Please return every line below that contains the string "female".

╔══

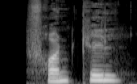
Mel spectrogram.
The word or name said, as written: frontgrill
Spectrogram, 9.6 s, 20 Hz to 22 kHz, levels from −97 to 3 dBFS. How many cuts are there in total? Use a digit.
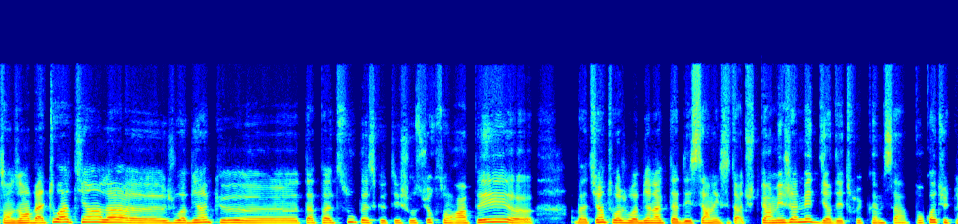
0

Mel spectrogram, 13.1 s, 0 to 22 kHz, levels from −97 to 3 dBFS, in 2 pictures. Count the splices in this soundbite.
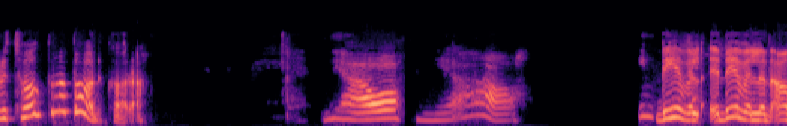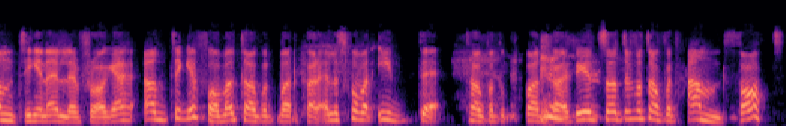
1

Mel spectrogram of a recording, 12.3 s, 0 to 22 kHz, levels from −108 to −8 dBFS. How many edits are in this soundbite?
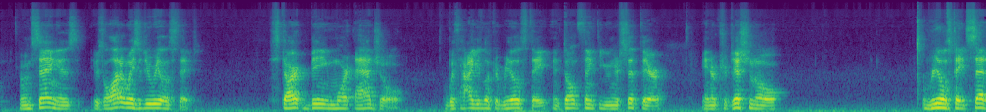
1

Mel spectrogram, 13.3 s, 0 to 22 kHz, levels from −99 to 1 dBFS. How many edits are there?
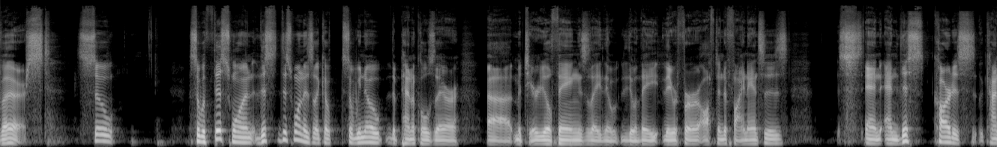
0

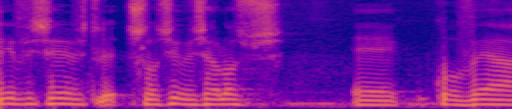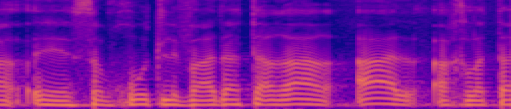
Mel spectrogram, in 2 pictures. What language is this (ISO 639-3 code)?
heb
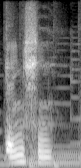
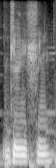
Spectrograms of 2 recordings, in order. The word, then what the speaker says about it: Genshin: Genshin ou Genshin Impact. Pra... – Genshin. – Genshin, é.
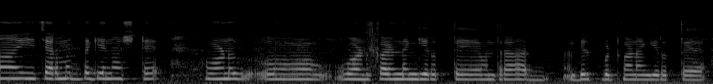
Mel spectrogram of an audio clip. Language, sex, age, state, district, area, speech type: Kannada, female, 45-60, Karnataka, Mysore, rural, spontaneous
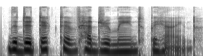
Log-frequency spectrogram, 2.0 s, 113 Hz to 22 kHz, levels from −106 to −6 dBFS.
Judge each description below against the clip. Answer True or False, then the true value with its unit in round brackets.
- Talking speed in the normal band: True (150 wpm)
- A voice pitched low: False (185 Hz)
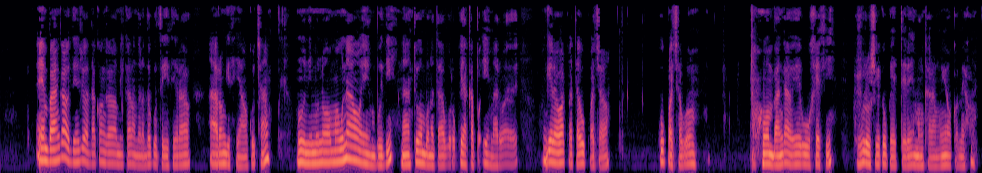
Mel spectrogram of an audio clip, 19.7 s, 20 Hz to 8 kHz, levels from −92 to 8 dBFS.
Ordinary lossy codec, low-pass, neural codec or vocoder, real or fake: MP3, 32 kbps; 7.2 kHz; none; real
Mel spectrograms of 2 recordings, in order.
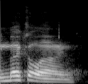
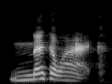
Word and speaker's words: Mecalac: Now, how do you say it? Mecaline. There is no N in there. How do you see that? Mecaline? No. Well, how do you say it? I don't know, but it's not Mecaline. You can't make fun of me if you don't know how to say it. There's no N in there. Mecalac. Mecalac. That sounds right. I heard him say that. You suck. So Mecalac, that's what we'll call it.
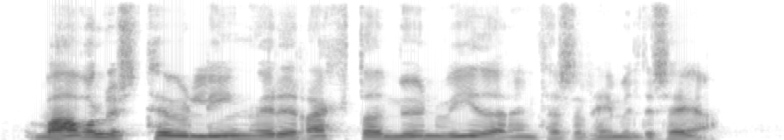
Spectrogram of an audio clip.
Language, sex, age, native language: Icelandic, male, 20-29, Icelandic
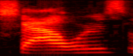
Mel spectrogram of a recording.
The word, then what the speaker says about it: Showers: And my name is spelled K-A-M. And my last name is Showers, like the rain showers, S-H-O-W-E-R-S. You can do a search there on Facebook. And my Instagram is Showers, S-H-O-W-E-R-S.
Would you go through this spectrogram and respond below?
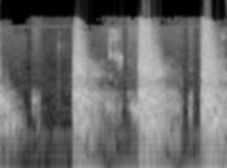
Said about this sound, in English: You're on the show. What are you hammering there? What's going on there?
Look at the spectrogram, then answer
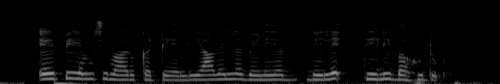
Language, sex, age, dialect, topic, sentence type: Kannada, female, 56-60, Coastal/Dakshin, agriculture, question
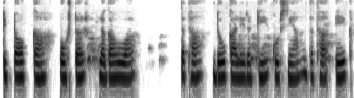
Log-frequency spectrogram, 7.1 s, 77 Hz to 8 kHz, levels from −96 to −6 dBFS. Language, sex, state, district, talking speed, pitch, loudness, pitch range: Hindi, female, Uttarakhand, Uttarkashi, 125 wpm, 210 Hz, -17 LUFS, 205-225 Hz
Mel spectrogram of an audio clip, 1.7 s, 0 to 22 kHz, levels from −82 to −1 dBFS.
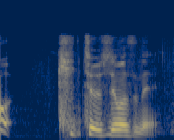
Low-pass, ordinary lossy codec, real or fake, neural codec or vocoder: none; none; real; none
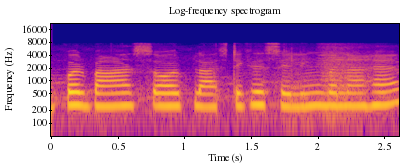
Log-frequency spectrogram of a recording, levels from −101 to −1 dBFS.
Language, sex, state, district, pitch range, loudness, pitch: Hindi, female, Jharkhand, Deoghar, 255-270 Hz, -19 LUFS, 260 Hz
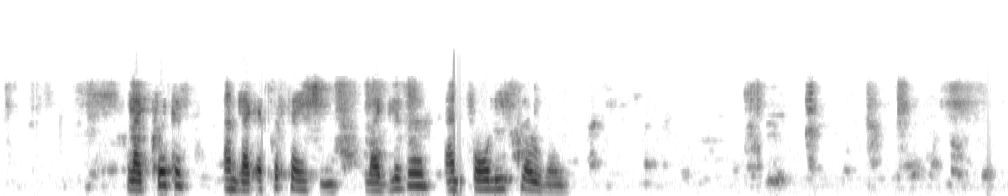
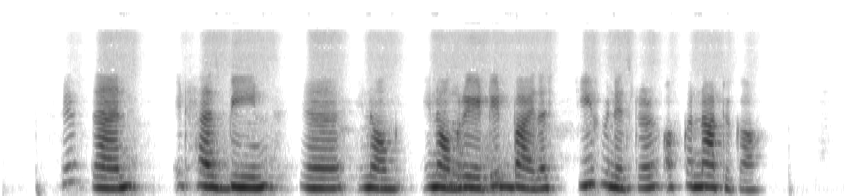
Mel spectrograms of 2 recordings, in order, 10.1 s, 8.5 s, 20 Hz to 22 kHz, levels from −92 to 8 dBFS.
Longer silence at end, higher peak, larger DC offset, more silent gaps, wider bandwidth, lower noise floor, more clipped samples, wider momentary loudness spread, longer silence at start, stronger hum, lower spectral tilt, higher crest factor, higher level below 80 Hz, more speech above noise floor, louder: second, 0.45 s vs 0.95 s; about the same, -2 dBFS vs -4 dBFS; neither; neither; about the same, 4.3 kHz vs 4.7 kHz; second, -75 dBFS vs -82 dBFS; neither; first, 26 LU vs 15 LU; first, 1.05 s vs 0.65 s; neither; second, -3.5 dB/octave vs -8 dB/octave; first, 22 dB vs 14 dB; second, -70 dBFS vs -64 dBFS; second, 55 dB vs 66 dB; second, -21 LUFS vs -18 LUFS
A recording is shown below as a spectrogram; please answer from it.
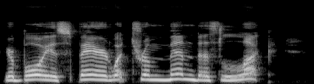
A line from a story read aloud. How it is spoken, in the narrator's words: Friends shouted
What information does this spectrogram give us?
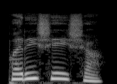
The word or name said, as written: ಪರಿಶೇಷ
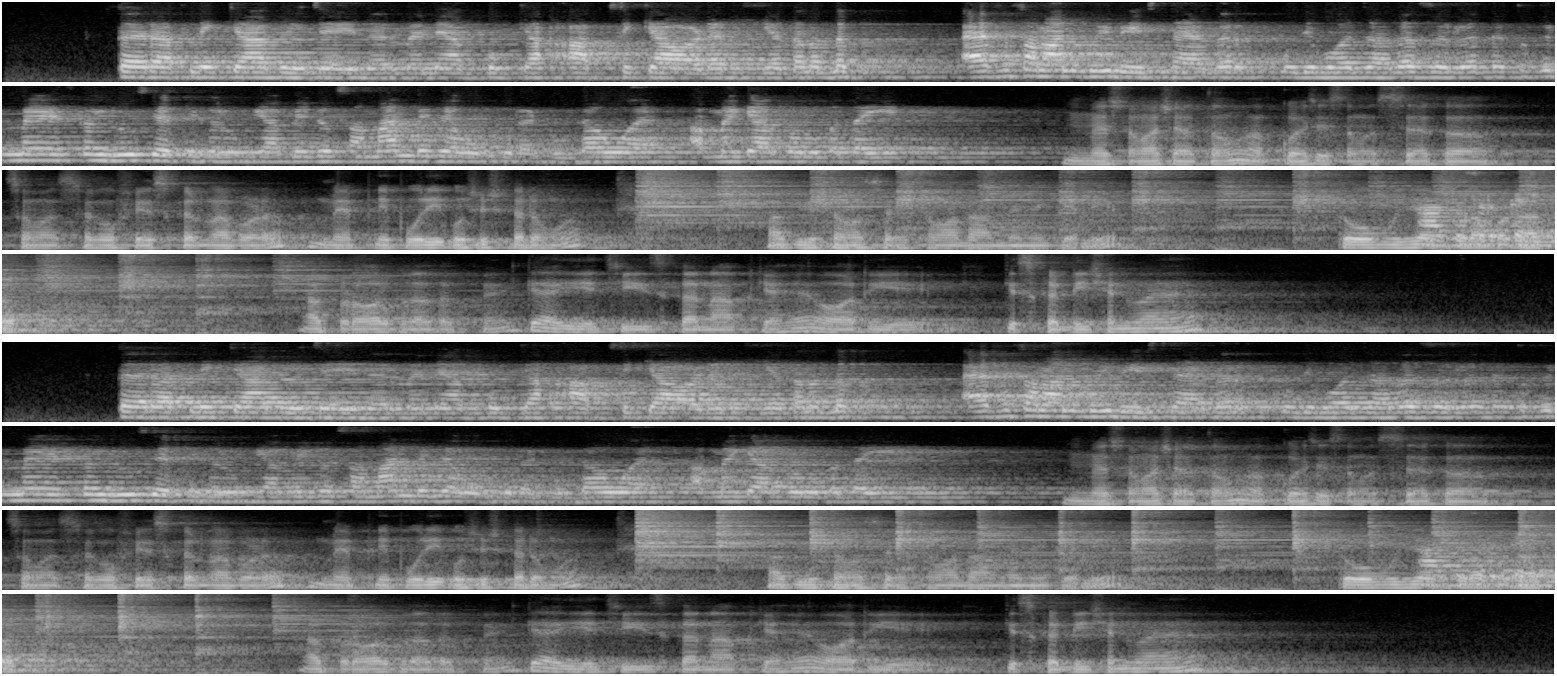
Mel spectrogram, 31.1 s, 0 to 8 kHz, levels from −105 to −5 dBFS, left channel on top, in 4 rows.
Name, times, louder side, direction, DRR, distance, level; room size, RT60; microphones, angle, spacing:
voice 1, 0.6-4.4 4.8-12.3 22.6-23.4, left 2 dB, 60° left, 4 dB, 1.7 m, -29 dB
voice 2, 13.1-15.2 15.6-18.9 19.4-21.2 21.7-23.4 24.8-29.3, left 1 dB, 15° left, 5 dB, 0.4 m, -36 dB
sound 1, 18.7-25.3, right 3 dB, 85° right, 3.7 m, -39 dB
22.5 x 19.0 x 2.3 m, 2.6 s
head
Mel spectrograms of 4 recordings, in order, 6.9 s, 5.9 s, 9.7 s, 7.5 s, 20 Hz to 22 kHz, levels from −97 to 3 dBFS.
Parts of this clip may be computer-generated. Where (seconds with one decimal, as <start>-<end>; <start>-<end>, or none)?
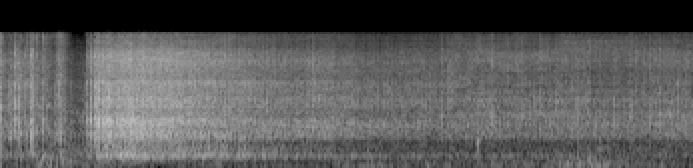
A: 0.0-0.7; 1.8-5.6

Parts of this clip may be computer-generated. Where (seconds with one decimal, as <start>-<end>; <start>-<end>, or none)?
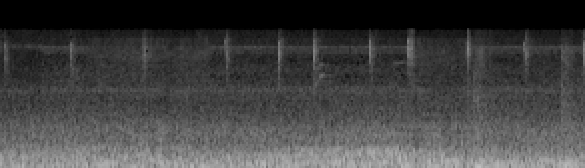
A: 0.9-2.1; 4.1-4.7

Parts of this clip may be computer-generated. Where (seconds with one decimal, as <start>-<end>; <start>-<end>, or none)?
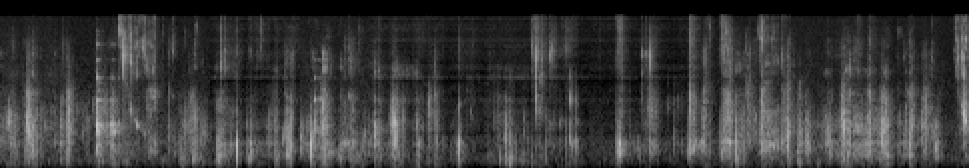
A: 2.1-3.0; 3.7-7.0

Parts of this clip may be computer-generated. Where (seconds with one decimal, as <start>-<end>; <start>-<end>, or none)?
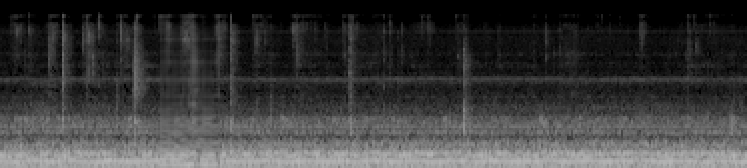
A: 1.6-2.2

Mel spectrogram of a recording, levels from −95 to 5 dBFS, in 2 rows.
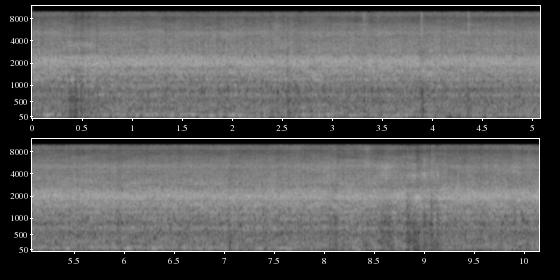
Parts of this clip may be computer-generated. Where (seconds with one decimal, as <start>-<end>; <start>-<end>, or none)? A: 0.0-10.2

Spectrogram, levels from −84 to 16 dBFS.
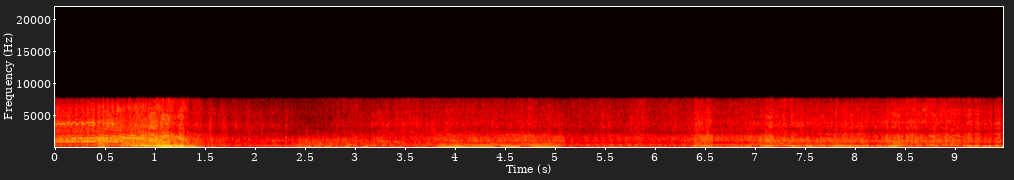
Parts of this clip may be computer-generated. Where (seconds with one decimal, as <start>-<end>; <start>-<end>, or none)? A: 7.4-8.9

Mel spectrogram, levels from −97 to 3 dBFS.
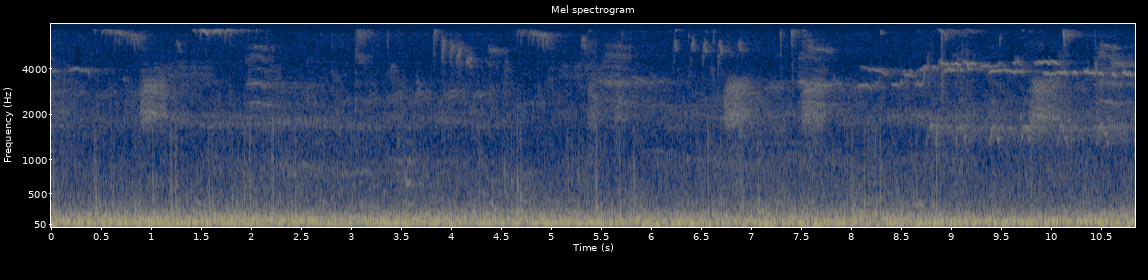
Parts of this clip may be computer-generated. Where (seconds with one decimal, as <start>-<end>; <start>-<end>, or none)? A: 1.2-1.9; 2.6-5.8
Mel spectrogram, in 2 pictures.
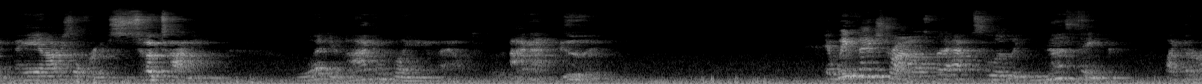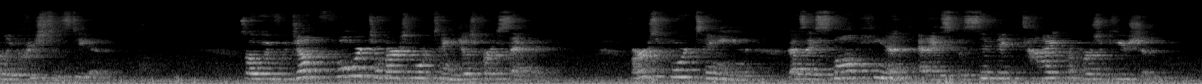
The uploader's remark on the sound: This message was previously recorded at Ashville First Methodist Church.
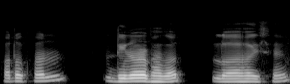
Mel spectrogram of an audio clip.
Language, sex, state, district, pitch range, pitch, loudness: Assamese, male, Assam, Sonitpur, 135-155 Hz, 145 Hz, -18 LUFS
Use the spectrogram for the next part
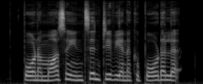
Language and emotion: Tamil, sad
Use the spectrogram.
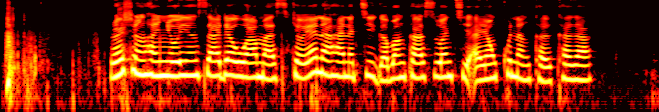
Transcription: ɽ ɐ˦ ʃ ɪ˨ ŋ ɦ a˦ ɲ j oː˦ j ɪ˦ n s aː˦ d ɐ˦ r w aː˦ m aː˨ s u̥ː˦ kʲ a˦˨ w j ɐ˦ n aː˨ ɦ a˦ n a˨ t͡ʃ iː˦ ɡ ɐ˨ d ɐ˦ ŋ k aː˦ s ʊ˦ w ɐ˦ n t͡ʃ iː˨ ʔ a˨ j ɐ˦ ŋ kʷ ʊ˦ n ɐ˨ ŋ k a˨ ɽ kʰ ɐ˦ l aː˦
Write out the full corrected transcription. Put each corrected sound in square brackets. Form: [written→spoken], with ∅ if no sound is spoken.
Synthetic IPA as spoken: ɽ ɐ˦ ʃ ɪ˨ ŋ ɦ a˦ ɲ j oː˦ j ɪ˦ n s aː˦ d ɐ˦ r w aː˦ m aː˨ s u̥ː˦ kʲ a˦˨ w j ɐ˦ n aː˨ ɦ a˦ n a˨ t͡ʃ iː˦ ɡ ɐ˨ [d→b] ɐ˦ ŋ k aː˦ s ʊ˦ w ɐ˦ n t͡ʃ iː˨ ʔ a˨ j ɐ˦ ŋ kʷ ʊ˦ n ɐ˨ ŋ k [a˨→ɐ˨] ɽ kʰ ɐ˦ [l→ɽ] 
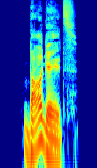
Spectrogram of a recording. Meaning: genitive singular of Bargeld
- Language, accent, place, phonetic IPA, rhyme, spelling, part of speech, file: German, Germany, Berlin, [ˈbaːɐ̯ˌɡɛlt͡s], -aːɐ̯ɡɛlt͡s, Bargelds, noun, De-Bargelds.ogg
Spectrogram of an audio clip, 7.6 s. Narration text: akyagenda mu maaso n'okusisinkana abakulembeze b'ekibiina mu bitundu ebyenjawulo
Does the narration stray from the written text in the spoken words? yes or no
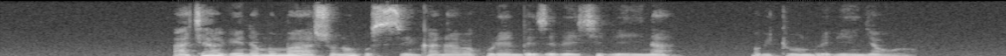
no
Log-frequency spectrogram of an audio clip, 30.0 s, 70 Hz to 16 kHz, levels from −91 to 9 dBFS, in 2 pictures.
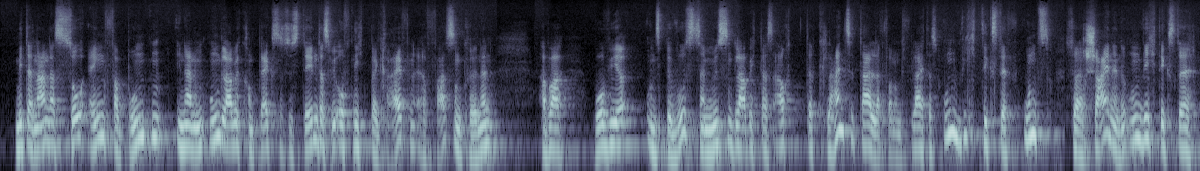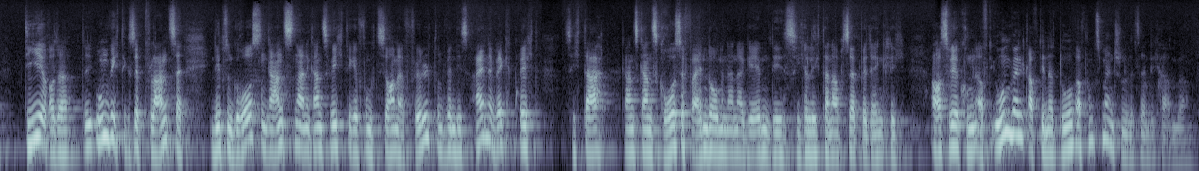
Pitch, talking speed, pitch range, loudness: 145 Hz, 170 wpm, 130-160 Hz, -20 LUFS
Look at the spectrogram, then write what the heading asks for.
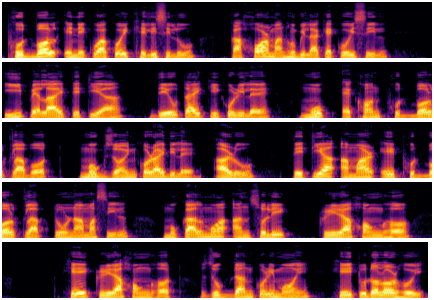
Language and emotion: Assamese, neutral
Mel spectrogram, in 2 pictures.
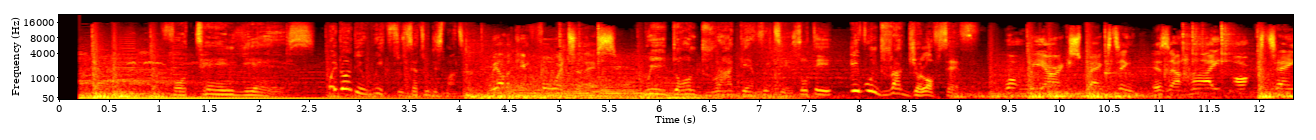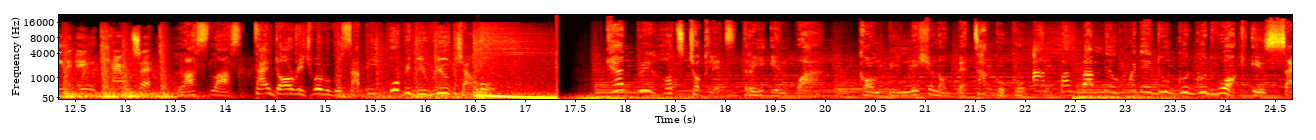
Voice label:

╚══

Output below:
Mel spectrogram of an audio clip. Language, sex, age, state, district, area, speech type: Kannada, female, 45-60, Karnataka, Mysore, rural, spontaneous
Language, sex, age, dialect, topic, sentence type: Kannada, female, 56-60, Coastal/Dakshin, agriculture, question
Log-frequency spectrogram, 7.1 s, 77 Hz to 8 kHz, levels from −96 to −6 dBFS. Language, sex, state, district, talking speed, pitch, loudness, pitch range: Hindi, female, Uttarakhand, Uttarkashi, 125 wpm, 210 Hz, -17 LUFS, 205-225 Hz
Language, sex, state, district, pitch range, loudness, pitch: Hindi, female, Jharkhand, Deoghar, 255-270 Hz, -19 LUFS, 260 Hz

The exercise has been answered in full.